  • What data points to include in the firm description (such as staff size and areas of competency)
  • Background information, such as a list of clients, types of projects engaged and example results
  • Team composition, including which partners would be involved in the project and their experience
  • Specific details about the proposed solution (e.g., tools, processes, formulas, etc.)
  • Details about quality control and external oversight
  • Timelines and pricing

Evaluation Criteria

This section explains how the nonprofit will compare and choose between their selected proposals, with factors such as:

  • Experience and competency (such as experience with nonprofit auditing and required qualifications)
  • Quality controls (e.g., external quality control reviews the firm has undergone)
  • Communication and reporting styles
  • Conflicts of interest
  • Values and culture (such as a commitment to social responsibility)
  • Cost and value considerations

Understanding the evaluation criteria will help CPA firms craft a more targeted proposal.

Other Sections As Needed

The above components are not an exhaustive list. In most cases, a nonprofit will expand upon it with additional sections, depending on which information you need to share. For example, a Q&A section is a helpful way to include details that do not fit into the rest of the RFP.

Many RFPs also create dedicated sections for proposal deadlines, submission instructions and contact information.

What Happens After the RFP Is Submitted to the CPA Firm?

Once an RFP is submitted, interested firms begin to review it. Nonprofits may also submit RFPs directly to CPA firms they’re interested in working with. (You can submit an RFP to James Moore here.)

In many firms, the relevant experts will review the audit together with the firm’s marketing team. For example, suppose an education nonprofit needs a financial statement audit. In that case, partners and other CPAs who belong to the audit and/or nonprofit teams will be involved. Often, team members with experience serving similar clients will be brought into this process. Together, this group formulates their proposal in response to the RFP, including their recommended strategy, services and other considerations.

If the RFP is missing key details, the firm may reach out to the nonprofit organization for questions and clarifications.

Every nonprofit organization evaluates the proposals they receive in a slightly different way. Some nonprofits have an established formal evaluation process, including a dedicated team, a proposal meeting and a grading system. Others have a relatively simple review process.

Some organizations make their decision based on price with few other considerations. However, this may lead to the elimination of better-qualified candidates or cause the nonprofit to receive poorer quality service. While cost is of course an important variable, it’s best to take a holistic approach and consider other factors like the experience and qualifications of potential vendors.

At this point, the nonprofit may accept their preferred proposal as is or negotiate with one or more candidates before signing an engagement letter.

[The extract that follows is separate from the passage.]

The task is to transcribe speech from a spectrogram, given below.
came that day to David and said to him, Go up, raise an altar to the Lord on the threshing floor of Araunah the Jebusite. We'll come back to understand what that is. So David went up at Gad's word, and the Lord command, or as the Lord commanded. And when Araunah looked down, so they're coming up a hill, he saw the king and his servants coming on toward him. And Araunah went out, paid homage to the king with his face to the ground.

Make an Impact With James Moore & Co. Nonprofit Accounting & Advisory Services

While writing nonprofit RFPs may seem intimidating, creating them is an essential process that helps nonprofits find the professional support they need to ensure they can continue to sustainably invest in their mission.

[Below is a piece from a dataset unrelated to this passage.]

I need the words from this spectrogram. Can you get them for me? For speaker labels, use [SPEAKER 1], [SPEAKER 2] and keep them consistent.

Detailed, specific and organized RFPs help nonprofits receive informative, relevant and high-quality proposals.

By working with a sophisticated nonprofit accounting firm like James Moore, you can access a team of CPAs with deep familiarity with your service area and direct experience auditing nonprofits like yours. You’ll benefit from high-quality audits and targeted scrutiny on your highest-priority areas of concern.

To learn more about how James Moore can help you set your nonprofit up for success, contact an advisor or submit an RFP directly through our website.


All content provided in this article is for informational purposes only. Matters discussed in this article are subject to change. For up-to-date information on this subject please contact a James Moore professionalJames Moore will not be held responsible for any claim, loss, damage or inconvenience caused as a result of any information within these pages or any information accessed through this site.